The truthfulness of President Donald Trump and those surrounding him in the White House is and will continue to be a subject of intense media interest over the coming years. From Saturday’s falsehood-littered first media briefing to a meeting Monday night in which Trump insisted to lawmakers -- against all evidence -- that he had only lost the popular vote because millions of fraudulent votes were cast, the new administration has shown that it cares little about the literal truth of the information it gives the American public.
The mainstream media reaction has been palpably angry. In a remarkable series of tweets last night, The New York Times called out Trump and White House Press Secretary Sean Spicer for a collection of untruths. On its front page Tuesday, the paper addressed the president’s claim about voter fraud with a headline that flatly said he was lying: “Meeting with Top Lawmakers, Trump Repeats an Election Lie.”

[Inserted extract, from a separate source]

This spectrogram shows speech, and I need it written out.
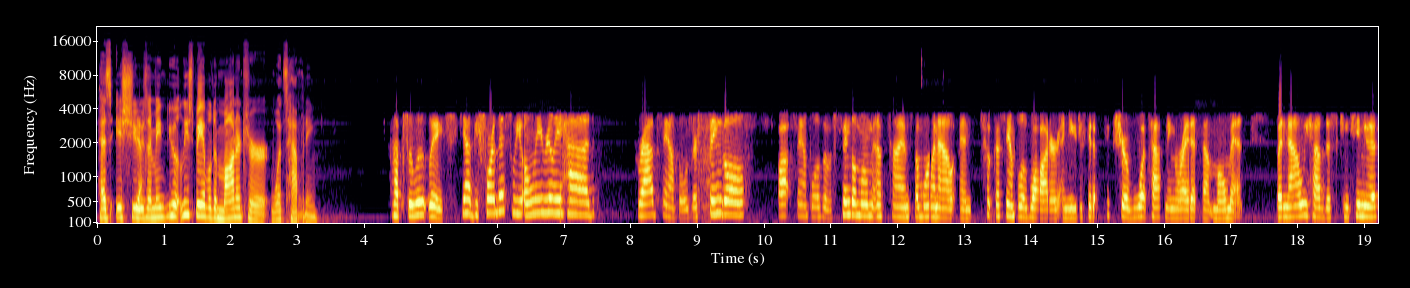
has issues, yeah. I mean, you'll at least be able to monitor what's happening. Absolutely. Yeah, before this, we only really had grab samples or single spot samples of a single moment of time. Someone went out and took a sample of water, and you just get a picture of what's happening right at that moment. But now we have this continuous,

So far, most of the new administration’s mendacity has been focused on things that appear to embarrass Trump. That includes things like his popular vote loss to Hillary Clinton or the acres of empty space on the National Mall during his inauguration and the countless empty seats along the route of the parade that followed.

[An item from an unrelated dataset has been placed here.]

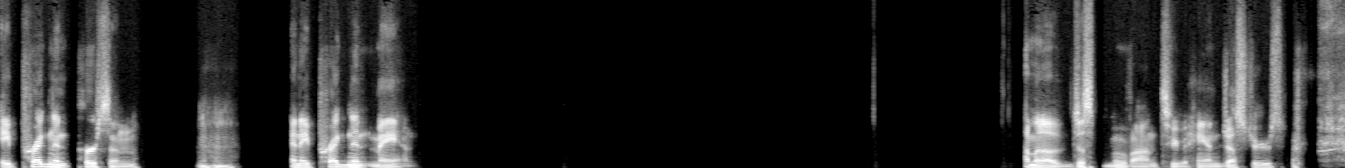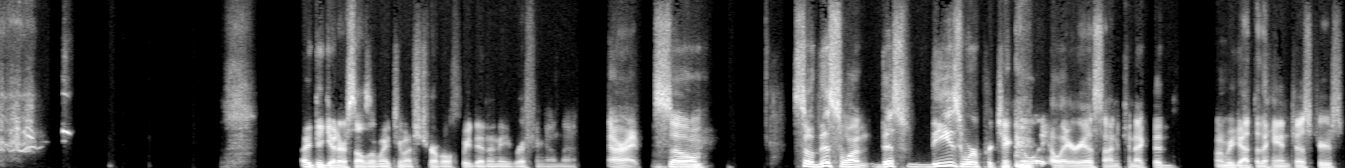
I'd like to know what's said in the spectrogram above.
a pregnant person, Mhm. and a pregnant man. I'm going to just move on to hand gestures. I could get ourselves in way too much trouble if we did any riffing on that. All right. So so this one, this these were particularly hilarious on Connected when we got to the hand gestures.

But as the inauguration fades into the past, what will be really instructive about the future direction of the Trump administration is how it deals with a different kind of fact -- the ones that, unlike crowd size and whether the skies miraculously cleared as soon as Trump began his inaugural address, actually have an impact on the lives of the American people.
That’s what one reporter at Spicer’s Monday afternoon press briefing appeared to be trying to get at when she asked him “What is the average national unemployment rate?”
What many saw as a strange “gotcha” type query meant to catch Spicer out over a specific statistic, was really something else entirely. The official unemployment rate is currently 4.7 percent, according to the Bureau of Labor Statistics, but on the campaign trail, Trump frequently insisted that the official figures are fraudulent, insisting that the “real” rate could be as high as 42 percent.
The issue the question was trying to probe is whether or not the Trump administration is going to accept the assessment of economists and other experts when they do their best to gather hard evidence about the state of the country.
To his credit, Spicer gave a rough description of how the BLS looks at unemployment in the country, pointing out that the official rate is one of several measures that the agency takes “so that economists can view them and...look at different landscapes on...how to make economic policy.”
Without trying to defend Trump’s indefensible 42 percent claim, Spicer promised that in the White House, “[the] economic team is going to look at a multitude of statistics and drive economic policies.” However, Spicer also made it plain that when his boss thinks about things like unemployment and job creation, he is less focused on hard numbers than he is on what is, effectively, anecdotal evidence.
“[W]hen he sees people that are hurting, that haven't had wages lifted up, that are unemployed, that can't save for their kids’ future, that are having a trouble with their healthcare costs, that's what he really cares about,” Spicer said. He added, “Those are the kinds of things the president, he's not focused on statistics as much as he is on whether or not the American people are doing better as a whole.”
Spicer defended Trump’s focus on relatively trivial actions, like pressuring the Carrier company to preserve between 800 and 1,000 jobs in Indiana -- not even a rounding error in national employment numbers -- rather than focusing on the bigger picture.
“I think for too often in Washington, we get our heads wrapped around a number and a statistic,” Spicer continued. “And we look at and we forget the faces and the families and the businesses that are behind those numbers. And so, I think that's where his head's at, is trying to look at those people that come to his rallies, that have come to his event, that he's met with in person that are struggling and say, ‘Mr. Trump, I'm working as hard as I can. I'm working two jobs, I'm doing everything by the rules, and I keep getting screwed.’”
The thing is, the United States is a big country. Somebody’s always getting screwed somewhere. Somebody else is also getting really rich. But lots and lots of other people are muddling along somewhere in the middle. The chance that someone motivated enough by their own circumstances to come to a rally or to cut a politician a big check falls in that broad middle is probably a lot smaller than Trump and his team seem to want to admit.
Many people close to Trump have complained that the person who has the most influence over his decision-making is, frequently, the last person he spoke to. What the nation and the media will need to be vigilant about in the years ahead is the danger of federal policy guided more by anecdote and feeling than by provable facts and well-researched figures.